- **Brief**:
An exact copy of all the data is required, with pictures left out.

(Records shown Opens)

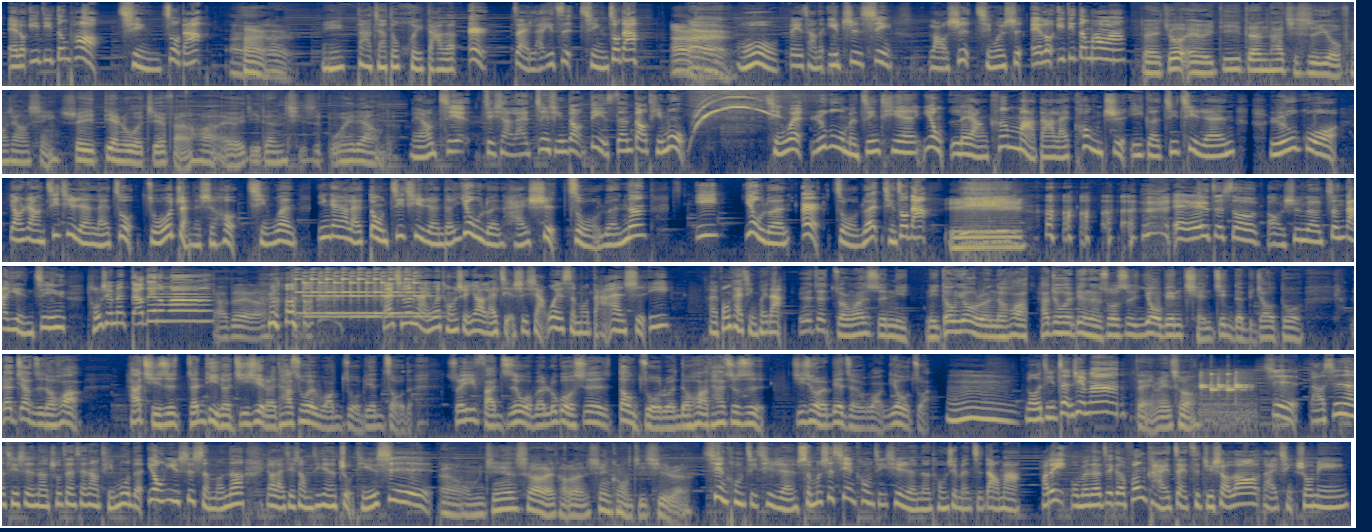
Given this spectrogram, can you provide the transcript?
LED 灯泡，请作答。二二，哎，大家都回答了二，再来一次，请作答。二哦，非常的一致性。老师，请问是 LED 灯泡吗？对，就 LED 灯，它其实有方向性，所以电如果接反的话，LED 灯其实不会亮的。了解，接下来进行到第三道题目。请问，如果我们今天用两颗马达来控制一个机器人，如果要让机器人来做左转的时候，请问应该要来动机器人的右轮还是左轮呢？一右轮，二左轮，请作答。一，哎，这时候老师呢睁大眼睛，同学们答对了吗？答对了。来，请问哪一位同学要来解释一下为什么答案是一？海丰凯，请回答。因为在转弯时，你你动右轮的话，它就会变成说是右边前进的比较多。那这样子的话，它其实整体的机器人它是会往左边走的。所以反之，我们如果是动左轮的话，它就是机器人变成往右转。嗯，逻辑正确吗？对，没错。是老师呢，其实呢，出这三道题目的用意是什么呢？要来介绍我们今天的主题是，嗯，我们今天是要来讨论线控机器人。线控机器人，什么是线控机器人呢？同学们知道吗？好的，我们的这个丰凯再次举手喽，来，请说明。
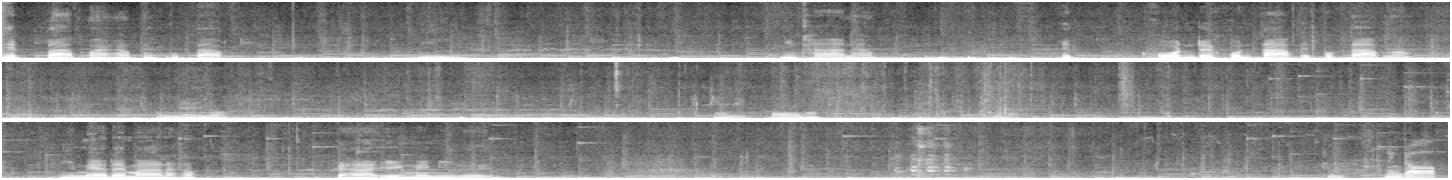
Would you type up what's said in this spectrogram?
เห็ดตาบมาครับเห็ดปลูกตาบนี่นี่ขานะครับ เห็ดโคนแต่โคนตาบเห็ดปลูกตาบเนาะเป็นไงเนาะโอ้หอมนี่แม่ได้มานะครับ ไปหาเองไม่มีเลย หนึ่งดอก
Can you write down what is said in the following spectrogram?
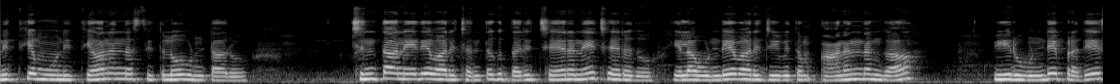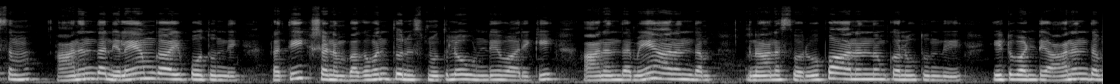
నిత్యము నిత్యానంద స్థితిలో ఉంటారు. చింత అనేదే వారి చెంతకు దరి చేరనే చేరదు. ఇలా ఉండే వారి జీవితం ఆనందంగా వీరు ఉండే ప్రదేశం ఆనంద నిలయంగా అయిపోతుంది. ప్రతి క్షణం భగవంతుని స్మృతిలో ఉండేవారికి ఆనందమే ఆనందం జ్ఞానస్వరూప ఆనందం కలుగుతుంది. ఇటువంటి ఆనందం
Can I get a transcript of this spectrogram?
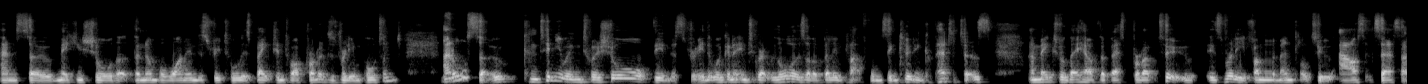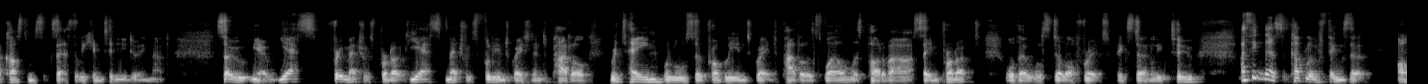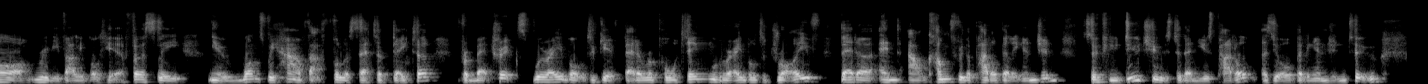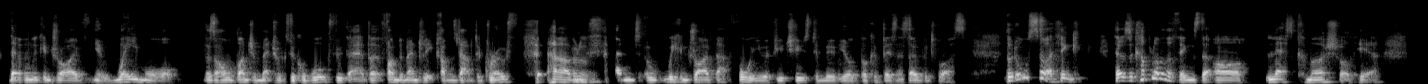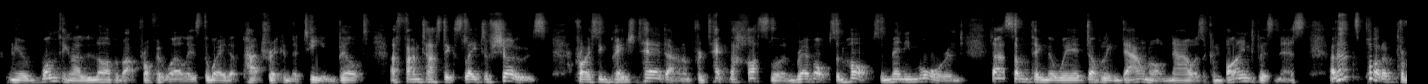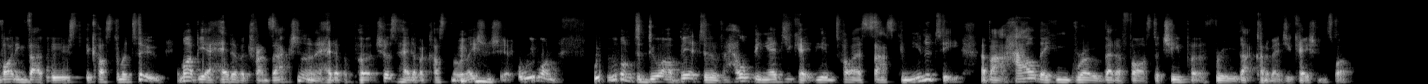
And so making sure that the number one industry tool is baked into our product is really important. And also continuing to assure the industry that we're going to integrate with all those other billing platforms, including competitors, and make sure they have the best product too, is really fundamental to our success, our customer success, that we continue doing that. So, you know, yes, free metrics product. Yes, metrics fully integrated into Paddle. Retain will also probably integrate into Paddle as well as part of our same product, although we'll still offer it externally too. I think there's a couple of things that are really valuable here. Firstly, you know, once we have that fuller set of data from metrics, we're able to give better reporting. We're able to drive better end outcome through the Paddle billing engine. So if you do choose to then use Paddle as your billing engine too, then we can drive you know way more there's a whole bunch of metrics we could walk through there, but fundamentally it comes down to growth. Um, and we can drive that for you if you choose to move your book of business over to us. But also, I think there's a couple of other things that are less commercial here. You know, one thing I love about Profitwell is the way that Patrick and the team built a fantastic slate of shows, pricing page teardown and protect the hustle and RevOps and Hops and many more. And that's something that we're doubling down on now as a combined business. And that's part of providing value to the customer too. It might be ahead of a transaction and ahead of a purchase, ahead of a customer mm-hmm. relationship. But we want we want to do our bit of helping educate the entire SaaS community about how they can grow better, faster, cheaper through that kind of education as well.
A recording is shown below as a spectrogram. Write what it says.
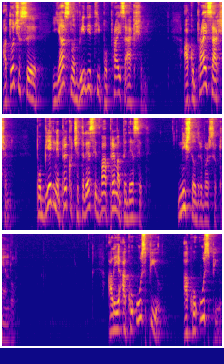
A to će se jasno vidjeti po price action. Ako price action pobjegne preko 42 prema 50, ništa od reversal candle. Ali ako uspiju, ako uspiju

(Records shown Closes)

- **Task output**:
Given this spectrogram, can you provide the transcript?
LED 灯泡，请作答。二二，哎，大家都回答了二，再来一次，请作答。二哦，非常的一致性。老师，请问是 LED 灯泡吗？对，就 LED 灯，它其实有方向性，所以电如果接反的话，LED 灯其实不会亮的。了解，接下来进行到第三道题目。请问，如果我们今天用两颗马达来控制一个机器人，如果要让机器人来做左转的时候，请问应该要来动机器人的右轮还是左轮呢？一右轮，二左轮，请作答。一，哎，这时候老师呢睁大眼睛，同学们答对了吗？答对了。来，请问哪一位同学要来解释一下为什么答案是一？海丰凯，请回答。因为在转弯时，你你动右轮的话，它就会变成说是右边前进的比较多。那这样子的话，它其实整体的机器人它是会往左边走的。所以反之，我们如果是动左轮的话，它就是机器人变成往右转。嗯，逻辑正确吗？对，没错。是老师呢，其实呢，出这三道题目的用意是什么呢？要来介绍我们今天的主题是，嗯，我们今天是要来讨论线控机器人。线控机器人，什么是线控机器人呢？同学们知道吗？好的，我们的这个丰凯再次举手喽，来，请说明。
Would you type up what's said in this spectrogram?
เห็ดตาบมาครับเห็ดปลูกตาบนี่นี่ขานะครับ เห็ดโคนแต่โคนตาบเห็ดปลูกตาบเนาะเป็นไงเนาะโอ้หอมนี่แม่ได้มานะครับ ไปหาเองไม่มีเลย หนึ่งดอก
Can you write down what is said in the following spectrogram?
నిత్యము నిత్యానంద స్థితిలో ఉంటారు. చింత అనేదే వారి చెంతకు దరి చేరనే చేరదు. ఇలా ఉండే వారి జీవితం ఆనందంగా వీరు ఉండే ప్రదేశం ఆనంద నిలయంగా అయిపోతుంది. ప్రతి క్షణం భగవంతుని స్మృతిలో ఉండేవారికి ఆనందమే ఆనందం జ్ఞానస్వరూప ఆనందం కలుగుతుంది. ఇటువంటి ఆనందం
Can I get a transcript of this spectrogram?
And so making sure that the number one industry tool is baked into our product is really important. And also continuing to assure the industry that we're going to integrate with all those other billing platforms, including competitors, and make sure they have the best product too, is really fundamental to our success, our customer success, that we continue doing that. So, you know, yes, free metrics product. Yes, metrics fully integrated into Paddle. Retain will also probably integrate into Paddle as well as part of our same product, although we'll still offer it externally too. I think there's a couple of things that are really valuable here. Firstly, you know, once we have that fuller set of data from metrics, we're able to give better reporting. We're able to drive better end outcome through the Paddle billing engine. So if you do choose to then use Paddle as your billing engine too, then we can drive you know way more there's a whole bunch of metrics we could walk through there, but fundamentally it comes down to growth. Um, and we can drive that for you if you choose to move your book of business over to us. But also, I think there's a couple of other things that are less commercial here. You know, one thing I love about Profitwell is the way that Patrick and the team built a fantastic slate of shows, pricing page teardown and protect the hustle and RevOps and Hops and many more. And that's something that we're doubling down on now as a combined business. And that's part of providing value to the customer too. It might be ahead of a transaction and ahead of a purchase, ahead of a customer mm-hmm. relationship. But we want we want to do our bit of helping educate the entire SaaS community about how they can grow better, faster, cheaper through that kind of education as well.
A recording is shown below as a spectrogram. Write what it says.
A to će se jasno vidjeti po price action. Ako price action pobjegne preko 42 prema 50, ništa od reversal candle. Ali ako uspiju, ako uspiju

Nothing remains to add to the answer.